Example: You realize that anger comes from a need to be respected. Frustration and impatience may, for example, stem from a need to be in control without depending on someone else.
Express the request clearly, concretely, and positively to meet the relevant needs. It is important not to make demands here, as the person may close down.
Example: You can start by telling the employee that you notice that he or she is often late and that this makes you feel disrespected. Then tell them that you would like to take the time to discuss the situation with them because you need to understand and that you would like them to be at their desk when you make your daily rounds.
How to develop Nonviolent Communication at work? Best practices to adopt
Encourage regular, clear, and open communication within the company by applying the OSBD principles.
Express your gratitude to employees; show them that you recognize and appreciate their work (especially when it is well done!).
Encourage active and empathetic listening.
Facilitate communication between different teams and hierarchical levels.
Use the language of compassion and positive vocabulary to express your point of view.
Use "I" to express yourself ("I feel that", "I feel"), rather than "You" ("You are like that", "You did that") or "We" which makes everyone feel like they are judging the person ("We think you are acting the wrong way").
If a conflict situation arises, create a dialogue rather than letting things drag on and get worse, again based on the 4 OSBD principles.
Respect the human needs of employees.
Put yourself in the shoes of others and try to understand before you judge.
Always be courteous.
Encourage mutual support rather than individualism.
Expressing disagreement using the DESC method
When practicing NVC, it is also a matter of knowing how to say in the right way that you disagree when this is the case. For this, the DESC method (Describe, Explain, Specify, and Conclude) is used, which is similar to the OSBD concept. It includes 4 steps:
This step is the same as for the OSBD. It is about describing the situation based on concrete facts (no judgment or advanced opinion).
Context: I notice that the repair of this machine has still not been completed, even though the delivery of a hundred products is scheduled in a few days.
This step is the same as for the OSBD, i.e., expressing feelings about the situation and always taking care to speak in the "I" voice.
Context: I feel annoyed and stressed because I am in charge of ensuring that everything works and that the delivery is ready on time.
Suggest ways to improve the problem.
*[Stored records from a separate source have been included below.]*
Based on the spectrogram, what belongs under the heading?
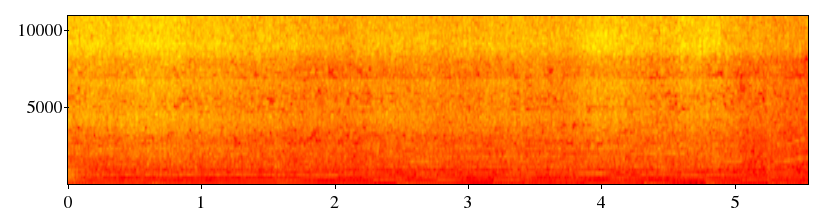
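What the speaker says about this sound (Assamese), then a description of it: "সৰিয়হখিনি ধুনীয়াকৈ ভাজি ল'ব লাগিব" Mustard seeds frying in hot oil in a pan, a steady bright sizzle and crackle that holds close and even throughout, with a low hum underneath and no talk.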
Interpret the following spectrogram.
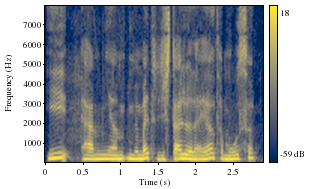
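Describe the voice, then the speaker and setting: A Brazilian woman in her forties, a podcast guest, telling her life story in an earnest, animated way and often repeating words. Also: medium pitch, brisk. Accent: Brazilian Portuguese. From Brazil (Salvador, Bahia). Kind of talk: casual interview storytelling.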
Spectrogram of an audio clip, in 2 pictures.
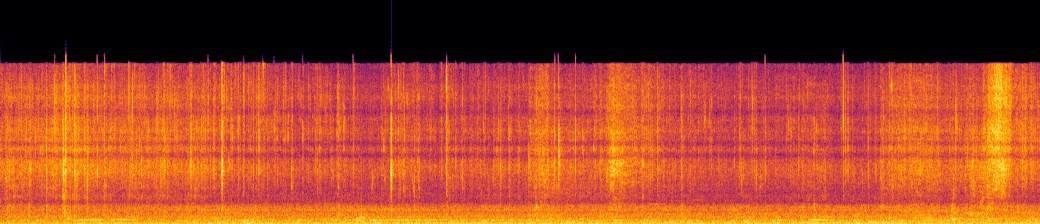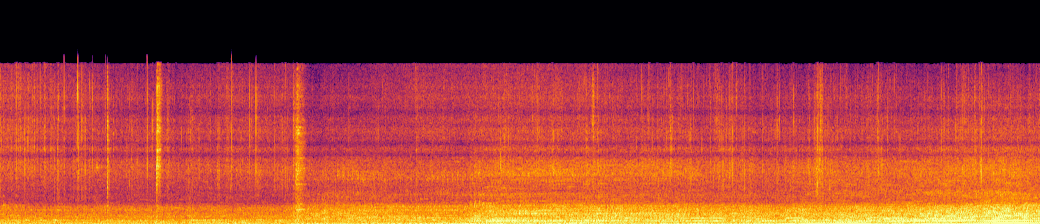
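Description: Food sizzling on a hot griddle, a steady frying hiss with a few sharp clicks. About two-thirds of the way through, it grows louder.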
The goal here is to find a solution that both parties can agree on.
Context: What solutions do you propose so that we can solve this problem together?
Once both parties agree on the most appropriate solution, conclude positively.
Context: You can make it a priority to repair this machine so that production can resume as soon as it is done. This way, the order can be delivered on the date agreed upon with the customer.
Good to know:
It is important to apply the OSBD and DESC methods one-on-one and not in public. This will make your interlocutor more comfortable and open to discussion.
Because know-how and interpersonal skills go hand in hand, the managers must first integrate the principles of NVC to be able to transmit them to the employees and thus create a benevolent work environment. Learning to communicate in a caring manner is an integral part of good management coaching.